Malaysia soon emulated in a pragmatic way. Other countries in the Middle East, Asia and Africa followed suit.
And it worked in the end. Islamic banking flourished. Now so many countries claim to have achieved excellence in Islamic banking and Finance, like Bahrain, Singapore, London and Dubai.
Estimates of the size of Islamic banking industry vary between US$300 billion to $400 billion of Shariah compliant assets with some 280 Islamic banks in 48 countries and 300 Islamic windows. The potential remains huge with a sustained growth over the past many years of more than 15% per annum.
Investors from the GCC alone have invested over US$1.2 trillion in international assets, predominantly in the US and Europe. Islamic insurance lagged behind for a while during the 1980's but over the last decade, this too has gathered momentum. It has started to make inroads into market share of conventional business.

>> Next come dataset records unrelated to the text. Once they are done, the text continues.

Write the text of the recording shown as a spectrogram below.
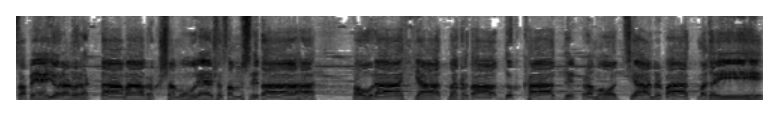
स्वपेयुरनुरक्तामा वृक्षमूलेषु संश्रिताः। पौराह्यात्मकृता दुःखाद्विप्रमोच्या नृपात्मजैः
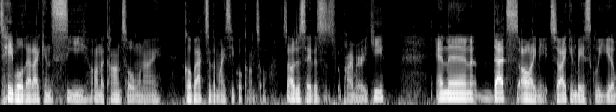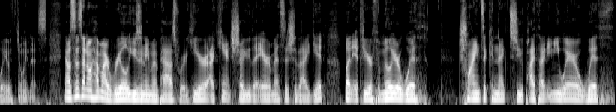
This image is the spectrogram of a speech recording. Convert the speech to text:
table that I can see on the console when I go back to the MySQL console. So I'll just say this is the primary key. And then that's all I need. So I can basically get away with doing this. Now, since I don't have my real username and password here, I can't show you the error message that I get. But if you're familiar with trying to connect to Python Anywhere with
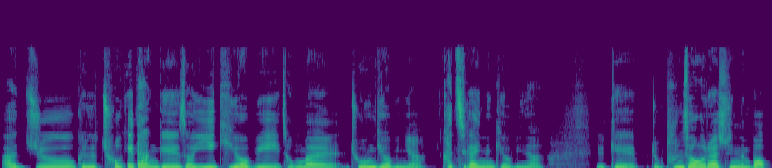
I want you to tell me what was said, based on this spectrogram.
아주 그래도 초기 단계에서 이 기업이 정말 좋은 기업이냐 가치가 있는 기업이냐 이렇게 좀 분석을 할 수 있는 법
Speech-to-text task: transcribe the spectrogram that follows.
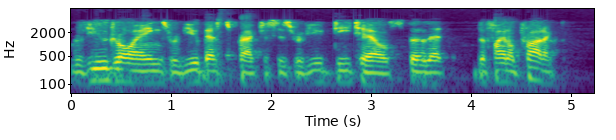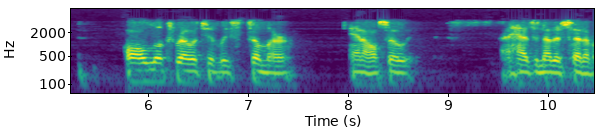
review drawings, review best practices, review details so that the final product all looks relatively similar and also has another set of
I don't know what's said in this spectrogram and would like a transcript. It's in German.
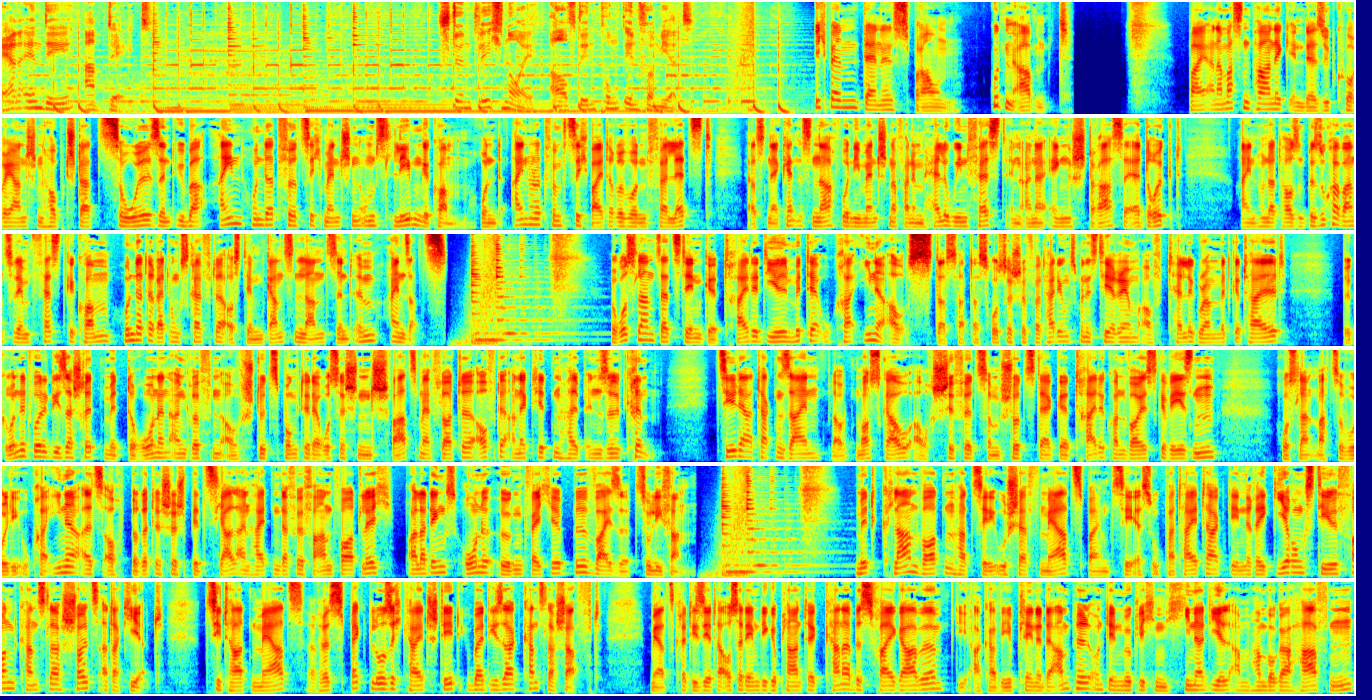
RND Update. Stündlich neu. Auf den Punkt informiert. Ich bin Dennis Braun. Guten Abend. Bei einer Massenpanik in der südkoreanischen Hauptstadt Seoul sind über 140 Menschen ums Leben gekommen. Rund 150 weitere wurden verletzt. Ersten Erkenntnissen nach wurden die Menschen auf einem Halloween-Fest in einer engen Straße erdrückt. 100.000 Besucher waren zu dem Fest gekommen, hunderte Rettungskräfte aus dem ganzen Land sind im Einsatz. Russland setzt den Getreidedeal mit der Ukraine aus. Das hat das russische Verteidigungsministerium auf Telegram mitgeteilt. Begründet wurde dieser Schritt mit Drohnenangriffen auf Stützpunkte der russischen Schwarzmeerflotte auf der annektierten Halbinsel Krim. Ziel der Attacken seien, laut Moskau, auch Schiffe zum Schutz der Getreidekonvois gewesen. Russland macht sowohl die Ukraine als auch britische Spezialeinheiten dafür verantwortlich, allerdings ohne irgendwelche Beweise zu liefern. Mit klaren Worten hat CDU-Chef Merz beim CSU-Parteitag den Regierungsstil von Kanzler Scholz attackiert. Zitat Merz, Respektlosigkeit steht über dieser Kanzlerschaft. Merz kritisierte außerdem die geplante Cannabis-Freigabe, die AKW-Pläne der Ampel und den möglichen China-Deal am Hamburger Hafen.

The potential is phenomenal in life insurance where conventional products have not made any real impact reflecting less than $1 of life premium per capita in Saudi Arabia. The potential is many times more, possibly US$10 per capita in a country where population is in excess of 24 million.

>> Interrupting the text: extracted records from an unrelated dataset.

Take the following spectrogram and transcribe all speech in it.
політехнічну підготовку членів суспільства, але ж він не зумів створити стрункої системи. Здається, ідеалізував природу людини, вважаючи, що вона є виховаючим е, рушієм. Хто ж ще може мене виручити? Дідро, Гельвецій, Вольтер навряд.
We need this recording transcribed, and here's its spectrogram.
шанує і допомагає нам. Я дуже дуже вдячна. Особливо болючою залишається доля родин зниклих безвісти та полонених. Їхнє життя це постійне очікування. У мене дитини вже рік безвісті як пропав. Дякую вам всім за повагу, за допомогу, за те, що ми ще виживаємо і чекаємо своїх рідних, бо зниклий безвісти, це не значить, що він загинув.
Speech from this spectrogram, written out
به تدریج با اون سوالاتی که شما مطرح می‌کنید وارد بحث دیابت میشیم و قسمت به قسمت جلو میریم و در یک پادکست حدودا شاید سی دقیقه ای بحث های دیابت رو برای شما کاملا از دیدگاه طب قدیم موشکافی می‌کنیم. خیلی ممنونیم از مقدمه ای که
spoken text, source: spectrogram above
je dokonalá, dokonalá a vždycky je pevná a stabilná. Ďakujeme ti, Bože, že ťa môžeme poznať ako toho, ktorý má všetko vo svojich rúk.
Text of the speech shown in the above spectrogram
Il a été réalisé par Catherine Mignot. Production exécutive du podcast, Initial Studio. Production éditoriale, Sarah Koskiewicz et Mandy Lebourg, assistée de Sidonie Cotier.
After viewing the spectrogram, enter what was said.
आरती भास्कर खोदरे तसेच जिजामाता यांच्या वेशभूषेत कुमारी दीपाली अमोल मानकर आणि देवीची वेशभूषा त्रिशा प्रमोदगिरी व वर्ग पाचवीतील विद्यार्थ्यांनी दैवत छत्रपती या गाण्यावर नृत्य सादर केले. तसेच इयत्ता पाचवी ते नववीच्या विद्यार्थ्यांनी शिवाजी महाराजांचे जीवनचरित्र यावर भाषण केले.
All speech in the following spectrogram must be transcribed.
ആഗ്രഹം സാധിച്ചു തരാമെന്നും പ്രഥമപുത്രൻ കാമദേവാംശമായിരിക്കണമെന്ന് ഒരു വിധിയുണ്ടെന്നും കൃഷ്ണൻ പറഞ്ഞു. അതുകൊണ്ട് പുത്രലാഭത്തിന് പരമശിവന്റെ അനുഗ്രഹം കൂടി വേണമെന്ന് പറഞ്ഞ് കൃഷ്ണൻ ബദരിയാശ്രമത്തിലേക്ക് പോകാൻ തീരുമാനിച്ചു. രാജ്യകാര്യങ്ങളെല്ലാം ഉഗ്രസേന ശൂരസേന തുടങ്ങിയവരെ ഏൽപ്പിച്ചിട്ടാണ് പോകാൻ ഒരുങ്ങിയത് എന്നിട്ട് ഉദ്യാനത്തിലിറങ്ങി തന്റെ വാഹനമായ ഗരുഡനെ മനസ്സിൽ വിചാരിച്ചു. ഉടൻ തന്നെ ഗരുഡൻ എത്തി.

The size of takaful industry estimated for 2002 at US$2 billion, is likely to exceed US$12 billion in the next ten years, with assets under management of some US$30 billion if the current trends continue.
The Following highlights some of the characteristics of a takaful company with some FAQs:

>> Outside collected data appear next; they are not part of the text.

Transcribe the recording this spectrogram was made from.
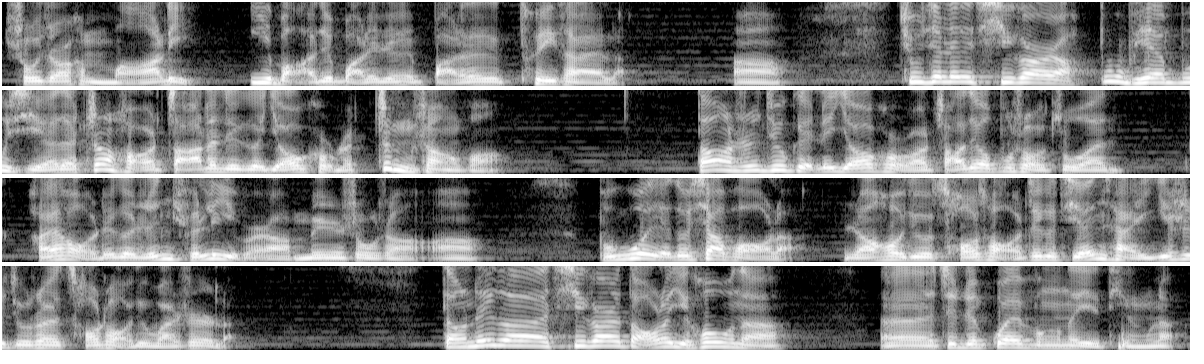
手脚很麻利，一把就把这人把他给推开了啊！就见这个旗杆啊，不偏不斜的，正好砸在这个窑口的正上方。当时就给这窑口啊砸掉不少砖，还好这个人群里边啊没人受伤啊。不过也都吓跑了，然后就草草这个剪彩仪式就算草草就完事了。等这个旗杆倒了以后呢，呃，这阵怪风呢也停了。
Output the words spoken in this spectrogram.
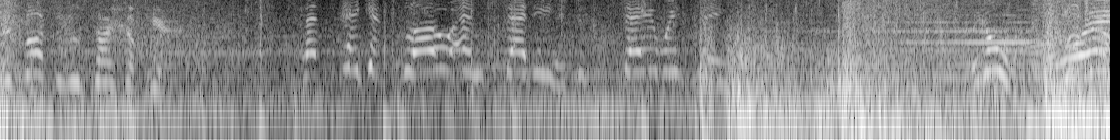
There's lots of loose ice up here. Let's take it slow and steady. Just stay with me. We going all the way.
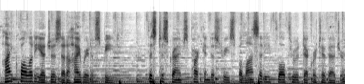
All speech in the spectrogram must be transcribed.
High quality edges at a high rate of speed. This describes Park Industries Velocity Flow-Through Decorative Edger.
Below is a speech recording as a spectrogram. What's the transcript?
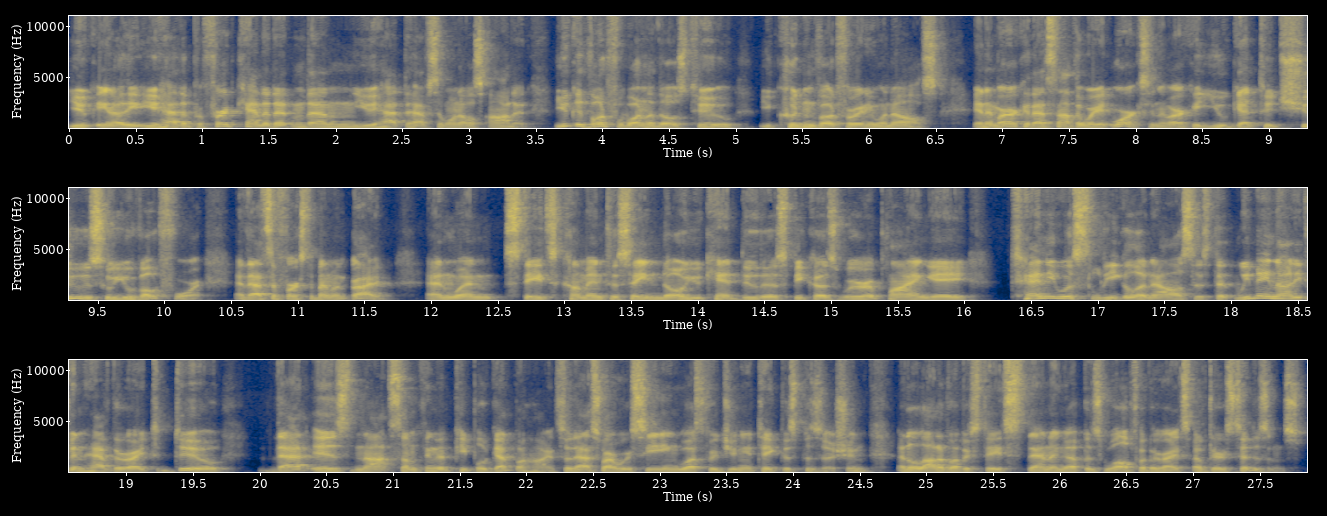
You you know you had a preferred candidate, and then you had to have someone else on it. You could vote for one of those two. You couldn't vote for anyone else. In America, that's not the way it works. In America, you get to choose who you vote for, and that's a First Amendment right. And when states come in to say no, you can't do this because we're applying a tenuous legal analysis that we may not even have the right to do, that is not something that people get behind. So that's why we're seeing West Virginia take this position and a lot of other states standing up as well for the rights of their citizens.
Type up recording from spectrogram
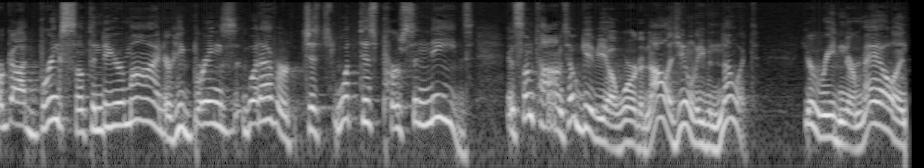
Or God brings something to your mind, or He brings whatever, just what this person needs. And sometimes He'll give you a word of knowledge, you don't even know it. You're reading their mail, and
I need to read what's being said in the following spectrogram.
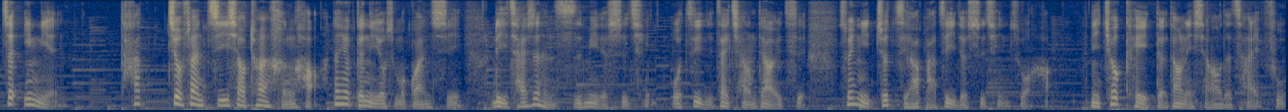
这一年，他就算绩效突然很好，那又跟你有什么关系？理财是很私密的事情，我自己再强调一次。所以你就只要把自己的事情做好，你就可以得到你想要的财富。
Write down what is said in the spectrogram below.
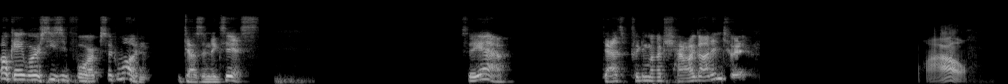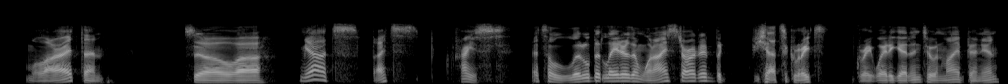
Okay, where's season four, episode one? Doesn't exist. So yeah, that's pretty much how I got into it. Wow. Well, all right then. So, uh, yeah, it's that's Christ. That's a little bit later than when I started, but yeah, that's a great, great way to get into, in my opinion.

A takaful company must have all of the following characteristics:
1. Its Memorandum and Articles should be non-contradictory to Shariah norms.
2. Its Investment management must be Shariah compliant and for Islamic windows all financial transactions related to takaful must be distinguishable separately.
3. Its products must be clear and transparent as to benefits, charges and operations.
4. The contract of takaful must be based on recognized Shariah norms of methods and principles.
5. The Policy must be unambiguous and the structure and operation must minimize doubt (al-gharar) and maisir (exploitation) through contracts and concepts based on collective rights, clarity of role of the company, ownership of funds and profit sharing.
6. The operations must generate goodwill for the society and community in the long run
7. A demonstrable balance must be maintained between making profits and in serving customer needs, i.e., between shareholder interests and interests of the society.
Is Co-operative same as Takaful?
A co-operative insurance company could be a normal conventional company as the concepts of insurance are based on law of large numbers.
Many argue that the aspect of law of large numbers makes an insurance fund a co-operative fund, which benefits the policyholders collectively.
But the real question is who owns the fund in this instance? The shareholders own the fund. The policy document is contractual basis between the company and the policyholder to pay the benefits and receive the premiums.
Beyond that, the policyholder has no right over the insurance funds. That is not so in a takaful company.
Is Takaful same as a Mutual Company?
A mutual company has no access to external capital. Its policyholders are its shareholders and it has to manage its affairs out of premiums. That is different from a takaful company, which has its own shareholders, and must maintain two accounts (policyholders and shareholders) separately.
Takaful is an ethical and fair way to insure. It's a win-win proposition for all parties in the business. It generates a spirit of goodwill amongst the community and can be used to develop micro-insurance or takaful solutions for masses.
Takaful is all to do with fulfilling the perceptions of customers. Insurance to them is interesting when they see it through the ‘fair' and ‘ethical' filters of takaful. This is especially so in case of life insurance.
A universal recognition of this fact would lead us to provide insurance that is good for everybody and not just for those who show preference for something that is Islamic.